Exhibit modified for Lewiston showing set to open Friday in New York state

This piece by Katrina Majkut was omitted when the "Unconditional Care" exhibit was in Lewiston.

An exhibit censored earlier this year by Lewis-Clark State College is set to go on display this week at a gallery in Rochester, N.Y.

Several elements from “Unconditional Care: Listening to People’s Health Needs” were omitted in March when the exhibit, curated by New York City-based artist Katrina Majkut, was installed at LCSC’s Center for Arts & History in downtown Lewiston.

Those pieces will be included at Rochester Contemporary Art Center when the exhibit opens there Friday, Sept. 1, Majkut said.

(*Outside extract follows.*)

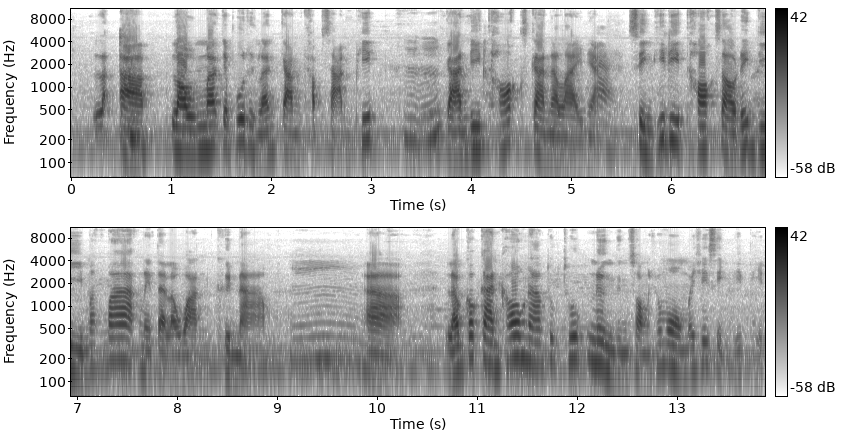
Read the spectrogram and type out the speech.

Lewis-Clark State College administrators declined to comment at the time beyond a statement issued by spokesperson Logan Fowler: “After obtaining legal advice, per Idaho Code Section 18-8705, some of the proposed exhibits could not be included in the exhibition,” Fowler said via email, citing a law commonly referred to as the No Public Funds for Abortion Act.

The college has no further comment, Fowler said earlier this week.

Among the artwork excluded from the Center for Arts & History display in March were videos by New York City artist Lydia Nobles that included women discussing reproductive health care, including abortion experiences.

Also turned away were a cross-stitch piece depicting emergency contraception and accompanying explanation by Majkut and a reproduction of a letter to Planned Parenthood founder Margaret Sanger that was part of a work by Chicago-based artist Michelle Hartney.

“Experiencing my series ‘As I Sit Waiting’ in dialogue with other artists’ work, as Majkut envisioned, is really exciting,” Nobles said via email this week. “I never anticipated my work being removed for referencing abortion access. It’s empowering to receive support from Rochester Contemporary Art Center and I hope that viewers feel moved by the people in my series sharing their abortion stories.”

A placard that will accompany the previously rejected works reads, in part: “The following artworks by Katrina Majkut, Lydia Nobles, and Michelle Hartney were censored by Lewis-Clark State College administrators and lawyers in the first exhibition of Unconditional Care in March 2023. As a state school, it decided that the artworks violated Idaho’s No Public Funds for Abortion Act, which is meant to stop publicly funded institutions from ‘providing, performing, or participating in an abortion.’

“The events at Lewis-Clark State College are an example of how anti-abortion laws are being abused and used to marginalize, minimize, and all together stop other freedoms guaranteed by the constitution.”

Majkut, who came to the opening reception at the Center for Arts & History in March, discussed the wider implications of her experience in Lewiston in a phone interview last week.

“It’s just representative of what is happening in a larger capacity in the United States right now,” she said.

While frustrating, the censorship had a silver lining, Majkut said.

“It actually gave more attention to the issue than had nothing been done by the school,” she said.

Images of the censored artwork were published in Inland 360 and the Lewiston Tribune, and the censorship was covered by national and international news outlets, including The New York Times and The Guardian of Manchester, England.

“Locally, I really appreciated the outpouring of support both in terms of who came to the opening and messages passed along … from the gallery from people who appreciated having an art show like that,” Majkut said. “They learned a lot.”

Stone (she/her) can be contacted at mstone@inland360.com.